As you progress through the puzzles the bond between Trico and the boy becomes more apparent and more important as they rely on each other for survival. It really is the story of a boy and the dog he found in the broadest sense. By the end of the game you will feel for Trico as you help him survive threats from puzzles and other enemies.
The ending of the game brought things full circle. Be sure to stay after the credits for a little extra too. I was left with lots of questions about this world I had just explored for the last 12 hours that were not answered anywhere. I kept feeling like I did when I played Journey for the first time. Where you get very little dialogue and explanation, but by the time the game ends you feel an emotional attachment to the characters involved. I have so many questions about this world, but even my naturally inquisitive side was accepting of the story as a whole and not knowing everything.
Sights and Sounds
The game is beautiful. Trico and the rest of the world are all designed and rendered wonderfully, though the boy still felt like he was out of place the entire game because of his contrasting art style. I thought this might be because of some story reason, but that wasn’t the case. I was left wondering why the boy wasn’t more incorporated into the game’s art style. A lot of praise needs to be given to the artists and designers of Trico. The beast’s personality shines through eyes that convey emotions as well as wonderfully animated movements.

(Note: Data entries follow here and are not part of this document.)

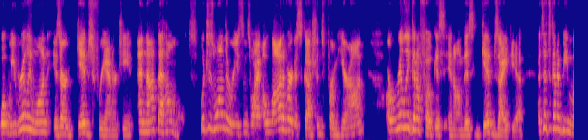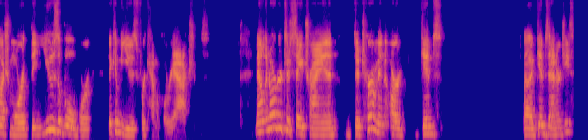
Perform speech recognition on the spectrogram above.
what we really want is our Gibbs free energy and not the Helmholtz, which is one of the reasons why a lot of our discussions from here on are really going to focus in on this Gibbs idea, as it's going to be much more the usable work that can be used for chemical reactions. Now, in order to say try and determine our Gibbs uh, Gibbs energies,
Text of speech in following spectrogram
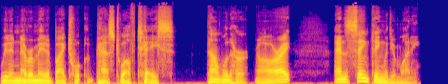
we'd have never made it by tw- past 12 days. Not with her. All right. And same thing with your money.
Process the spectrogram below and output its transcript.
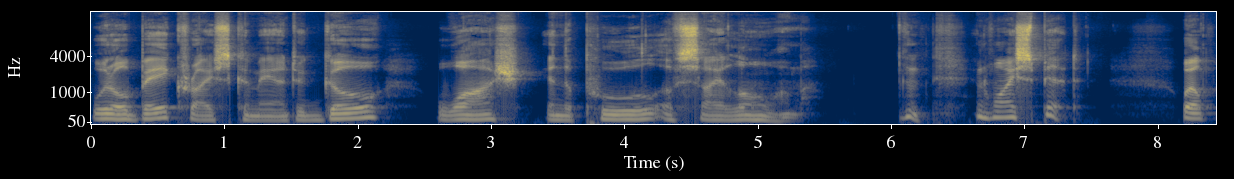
would obey Christ's command to go wash in the pool of Siloam. Hmm. And why spit? Well,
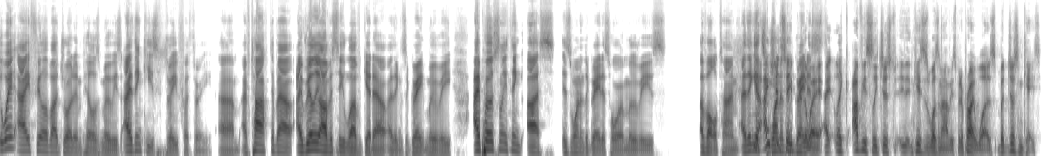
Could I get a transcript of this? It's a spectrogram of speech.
the way I feel about Jordan Peele's movies, I think he's three for three. Um, I've talked about, I really obviously love Get Out. I think it's a great movie. I personally think Us is one of the greatest horror movies of all time. I think yeah, it's I one should of say the by the way, I like obviously just in case it wasn't obvious, but it probably was, but just in case,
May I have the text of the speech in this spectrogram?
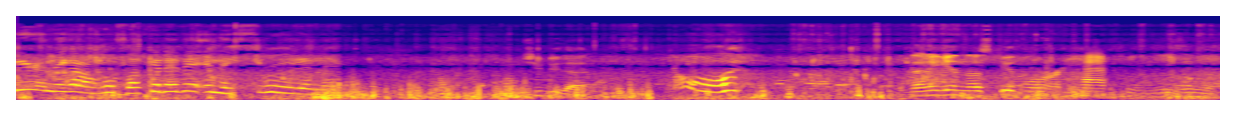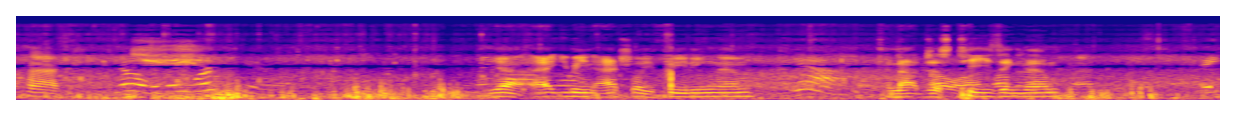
here and they got a whole bucket of it and they threw it in there. Why don't you do that? Oh. Then again, those people were hacking, using the hack. No, but they work here. Yeah, a- you mean actually feeding them Yeah. and not just Oh, I teasing they them? were hacking. Hey.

The game offers up stunning views as well. From dimly lit corridors to wide open grassy areas these are all created with extensive detail. There are some points in the game where you find yourself looking at beautiful sunsets or sunrises with awe. While stunning, some of these outdoor areas can also be taxing on your rig. Our standard PS4 had obvious and substantial framerate loss almost every time I was in a large outdoor area.

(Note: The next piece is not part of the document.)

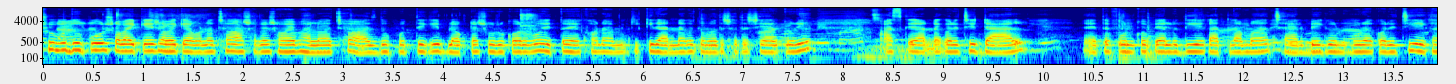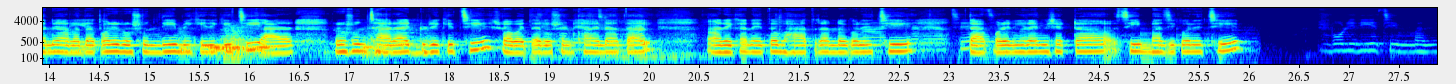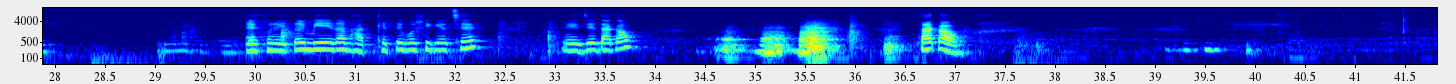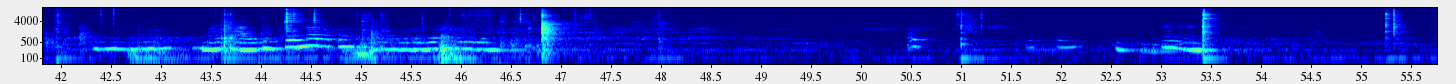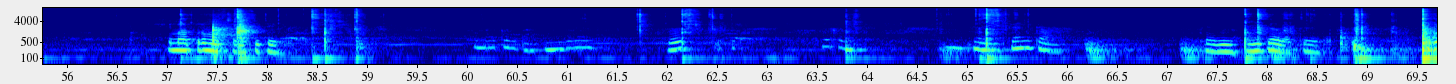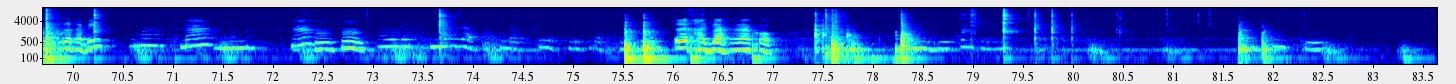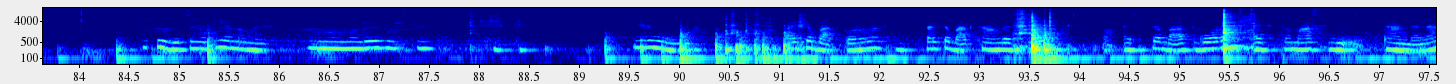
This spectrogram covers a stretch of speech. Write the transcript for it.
শুভ দুপুর সবাইকে সবাই কেমন আছো? আশা করি সবাই ভালো আছো। আজ দুপুর থেকে ব্লগটা শুরু করব। এই তো এখন আমি কি কি রান্না করি তোমাদের সাথে শেয়ার করি। আজকে রান্না করেছি ডাল এই তো ফুলকপি আলু দিয়ে কাতলা মাছ আর বেগুন গুঁড়া করেছি। এখানে আলাদা করে রসুন দিয়ে মেখে রেখেছি আর রসুন ছাড়া একটু রেখেছি। সবাই তাই রসুন খায় না তাই। আর এখানে তো ভাত রান্না করেছি। তারপরে নিরামিষ একটা সিম ভাজি করেছি। বড়ি দিয়ে সিম ভাজি এখন এই তো মেয়েরা ভাত খেতে বসে গেছে। এই যে তাকাও। তাকাও। মাত্র মরছে না খাবি হুম হুম এরা খাইবা রাখো একটা ভাত গরম আছে একটা ভাত ঠান্ডা আছে একটা ভাত গরম একটা মাছ ঠান্ডা না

The sounds of the game great at keeping you in the moment. The game relies mostly on ambient sounds of you and Trico walking around. Trico can often be heard sniffing at objects or howling at you when you get too far away. Music appears during combat or in important parts of the story adding to the excitement and making it especially noticeable during those moments. The sound design of the game does a great job at sucking you into the game and the environment you are exploring.
The Last Guardian does a lot of things right. It gives you an interesting story that urges you on to learn and explore more of the game. It also gives you a visually beautifully game that provides some of the most picturesque sights in any game you will play. On the other hand, when things go wrong, they are extremely frustrating. Camera issues can become extremely annoying during some moments of the game when you really need to see what you are doing. Trico can be frustrating when commands go ignored or when he inadvertently causes your death.
The game is still a wonderful creation, and I am thankful to finally be playing it. I was engaged and excited. There were moments where my heart would swell with love for my companion, and times when it would shatter. The game overall is a wonderful ride and even though it can get a little bumpy at times, it still delivers a great experience. Did it live up to the hype… pretty much.
Did you buy The Last Guardian? Did you think it lived up to the hype or not? Let us know in the comments!